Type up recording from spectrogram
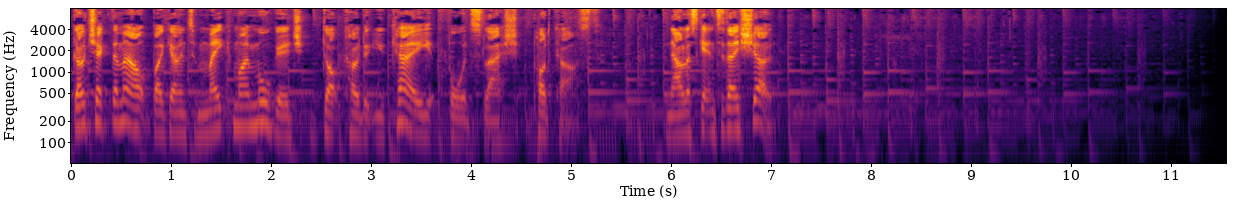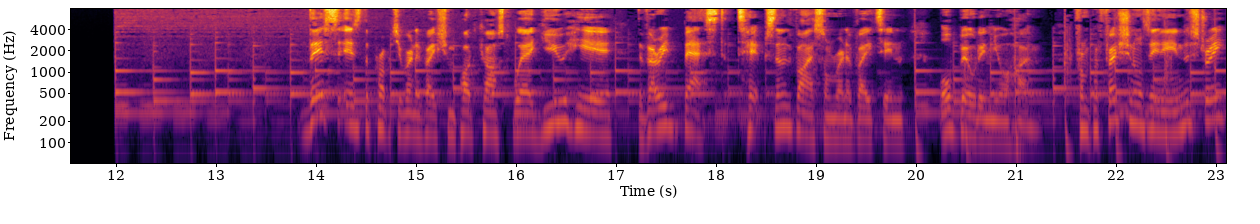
Go check them out by going to makemymortgage.co.uk forward slash podcast. Now let's get into today's show. This is the Property Renovation Podcast where you hear the very best tips and advice on renovating or building your home from professionals in the industry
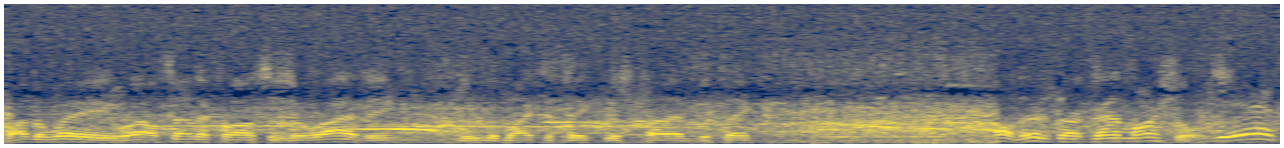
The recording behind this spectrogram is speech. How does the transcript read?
By the way, while Santa Claus is arriving, we would like to take this time to thank. Oh, there's our Grand Marshals. Yes.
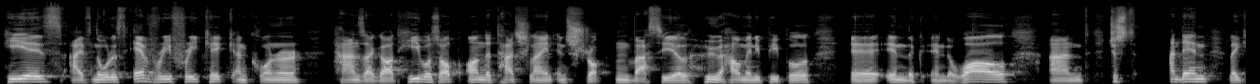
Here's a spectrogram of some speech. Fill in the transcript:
He is, I've noticed every free kick and corner hands I got, he was up on the touchline instructing Vasilj who how many people uh, in the in the wall and just and then like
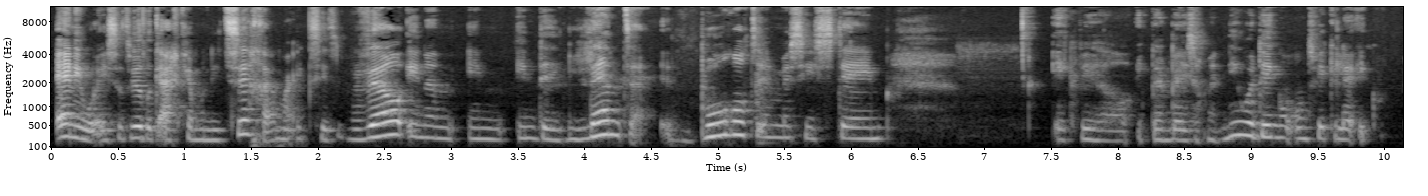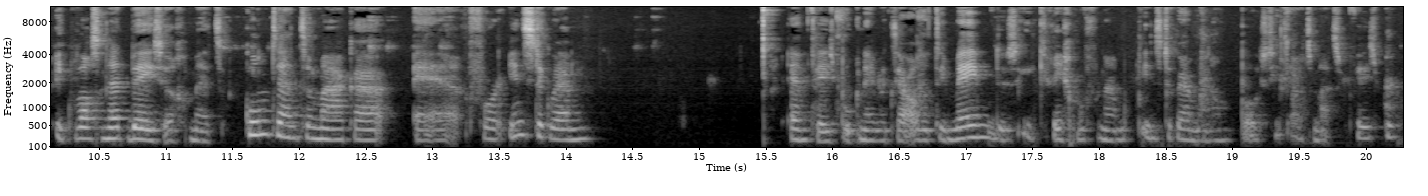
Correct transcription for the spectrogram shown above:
anyways, dat wilde ik eigenlijk helemaal niet zeggen. Maar ik zit wel in, een, in, in de lente. Het borrelt in mijn systeem. Ik, wil, ik ben bezig met nieuwe dingen ontwikkelen. Ik, ik was net bezig met content te maken eh, voor Instagram. En Facebook neem ik daar altijd in mee. Dus ik richt me voornamelijk op Instagram en dan post ik het automatisch op Facebook.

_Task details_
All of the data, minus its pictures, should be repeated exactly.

_Exercise response_
Type up recording from spectrogram
Go check them out by going to makemymortgage.co.uk forward slash podcast. Now let's get into today's show. This is the Property Renovation Podcast where you hear the very best tips and advice on renovating or building your home from professionals in the industry
The recording behind this spectrogram is speech. How does the transcript read?
By the way, while Santa Claus is arriving, we would like to take this time to thank. Oh, there's our Grand Marshals. Yes.
Here's a spectrogram of some speech. Fill in the transcript:
He is, I've noticed every free kick and corner hands I got, he was up on the touchline instructing Vasilj who how many people uh, in the in the wall and just and then like
Correct transcription for the spectrogram shown above:
anyways, dat wilde ik eigenlijk helemaal niet zeggen. Maar ik zit wel in, een, in, in de lente. Het borrelt in mijn systeem. Ik, wil, ik ben bezig met nieuwe dingen ontwikkelen. Ik, ik was net bezig met content te maken eh, voor Instagram. En Facebook neem ik daar altijd in mee. Dus ik richt me voornamelijk op Instagram en dan post ik het automatisch op Facebook.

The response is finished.